Three youngsters win in Turing code competition

Science and Technology Ministry’s competition marks the 100th anniversary of the birth of Alan Turing, the “father of the computer.”

ALAN TURING 370 (photo credit: Wikimedia Commons)
(photo credit: Wikimedia Commons)
A 15-year-old, a nine-year-old and an 18-year-old have won the Science and Technology Ministry’s competition to mark the 100th anniversary of the birth of Alan Turing, the British “father of the computer.”
The three winners managed to find the longest computer codes about Turing in a code written by scientists at Tel Aviv University. On Thursday they were each awarded a computer tablet by Science and Technology Minister Prof. Daniel Herschkowitz.
The code was hidden in 500 million binary digits prepared by Prof. Nahum Dershowitz and Prof. Lior Wolf.
More than 30,000 youngsters viewed the website, and 350 entered the competition.

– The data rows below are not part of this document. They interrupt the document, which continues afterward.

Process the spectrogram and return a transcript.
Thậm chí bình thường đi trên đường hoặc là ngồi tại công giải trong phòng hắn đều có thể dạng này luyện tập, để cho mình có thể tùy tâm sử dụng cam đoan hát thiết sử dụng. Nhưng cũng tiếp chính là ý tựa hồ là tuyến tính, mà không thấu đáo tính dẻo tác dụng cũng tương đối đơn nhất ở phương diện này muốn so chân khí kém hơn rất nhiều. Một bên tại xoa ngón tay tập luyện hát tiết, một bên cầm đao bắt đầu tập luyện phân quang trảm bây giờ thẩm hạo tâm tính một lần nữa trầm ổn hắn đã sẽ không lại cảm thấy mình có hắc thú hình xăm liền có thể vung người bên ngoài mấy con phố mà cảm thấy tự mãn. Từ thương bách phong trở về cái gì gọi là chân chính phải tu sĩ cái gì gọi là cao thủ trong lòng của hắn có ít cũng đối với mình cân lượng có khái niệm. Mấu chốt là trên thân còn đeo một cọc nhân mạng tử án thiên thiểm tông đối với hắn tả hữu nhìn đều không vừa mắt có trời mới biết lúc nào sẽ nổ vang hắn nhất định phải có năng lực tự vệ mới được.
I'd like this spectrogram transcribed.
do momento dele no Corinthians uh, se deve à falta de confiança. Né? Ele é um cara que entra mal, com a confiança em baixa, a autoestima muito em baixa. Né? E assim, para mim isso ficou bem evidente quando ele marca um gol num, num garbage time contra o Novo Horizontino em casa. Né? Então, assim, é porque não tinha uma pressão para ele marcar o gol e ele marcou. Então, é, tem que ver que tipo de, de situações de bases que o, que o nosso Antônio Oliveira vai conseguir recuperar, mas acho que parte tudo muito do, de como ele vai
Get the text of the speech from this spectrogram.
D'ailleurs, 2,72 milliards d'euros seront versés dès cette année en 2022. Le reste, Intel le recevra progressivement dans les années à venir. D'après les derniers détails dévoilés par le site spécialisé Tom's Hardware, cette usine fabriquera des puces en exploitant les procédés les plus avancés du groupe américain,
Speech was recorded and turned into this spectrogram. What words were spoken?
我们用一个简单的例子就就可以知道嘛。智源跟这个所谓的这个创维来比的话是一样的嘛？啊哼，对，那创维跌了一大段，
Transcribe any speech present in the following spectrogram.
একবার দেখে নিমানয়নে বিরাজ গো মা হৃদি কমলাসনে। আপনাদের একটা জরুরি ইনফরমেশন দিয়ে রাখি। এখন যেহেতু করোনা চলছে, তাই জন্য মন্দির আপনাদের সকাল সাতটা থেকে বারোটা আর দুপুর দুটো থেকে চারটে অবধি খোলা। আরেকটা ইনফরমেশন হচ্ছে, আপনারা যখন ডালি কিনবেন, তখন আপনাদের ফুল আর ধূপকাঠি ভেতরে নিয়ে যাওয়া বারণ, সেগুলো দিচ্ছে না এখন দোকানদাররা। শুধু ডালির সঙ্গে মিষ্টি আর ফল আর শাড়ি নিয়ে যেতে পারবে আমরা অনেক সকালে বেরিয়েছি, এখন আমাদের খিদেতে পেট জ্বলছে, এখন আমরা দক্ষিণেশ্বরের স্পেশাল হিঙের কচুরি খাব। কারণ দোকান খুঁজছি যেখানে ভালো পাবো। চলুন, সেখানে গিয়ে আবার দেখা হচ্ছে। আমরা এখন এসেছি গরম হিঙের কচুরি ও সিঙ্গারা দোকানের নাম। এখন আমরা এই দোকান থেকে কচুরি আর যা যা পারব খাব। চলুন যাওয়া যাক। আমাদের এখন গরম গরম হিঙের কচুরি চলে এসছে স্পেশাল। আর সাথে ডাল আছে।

The first prize was won by Itai Naor, 15, of Pardes Hanna, who located a 31- digit computer code. He studies advanced physics and computer sciences at the Technion-Israel Institute of Technology in Haifa and is also taking math courses at the Open University.
Second-prize winner Almog Vlad, 9, of Petah Tikva found a 30-digit code. He studies in a class for gifted children and blogs about his experiences.
Third place was taken by Adar Zeitek, 18, of Rehovot, who found a 29-digit code.
He started his studies for a bachelor’s degree in mathematics and computers as part of the IDF’s educational program at Tel Aviv University.
Herschkowitz, a well-known mathematician and an expert in computer codes, said the field is integral to the protection of cyberspace. Beyond the scientific and technological challenge of the competition, he said, the aim was to expose young people to Turing’s accomplishments.
Turing was a mathematical genius who set down the basis for computer sciences and was the first to deal with the question of whether machines can think. He is to computer sciences, philosophy and mathematics what Einstein and Darwin were to their fields, Herschkowitz said.
Turing also contributed greatly to the Allied victory in World War II by cracking the German’s “Enigma” code machine, but received no recognition during his lifetime.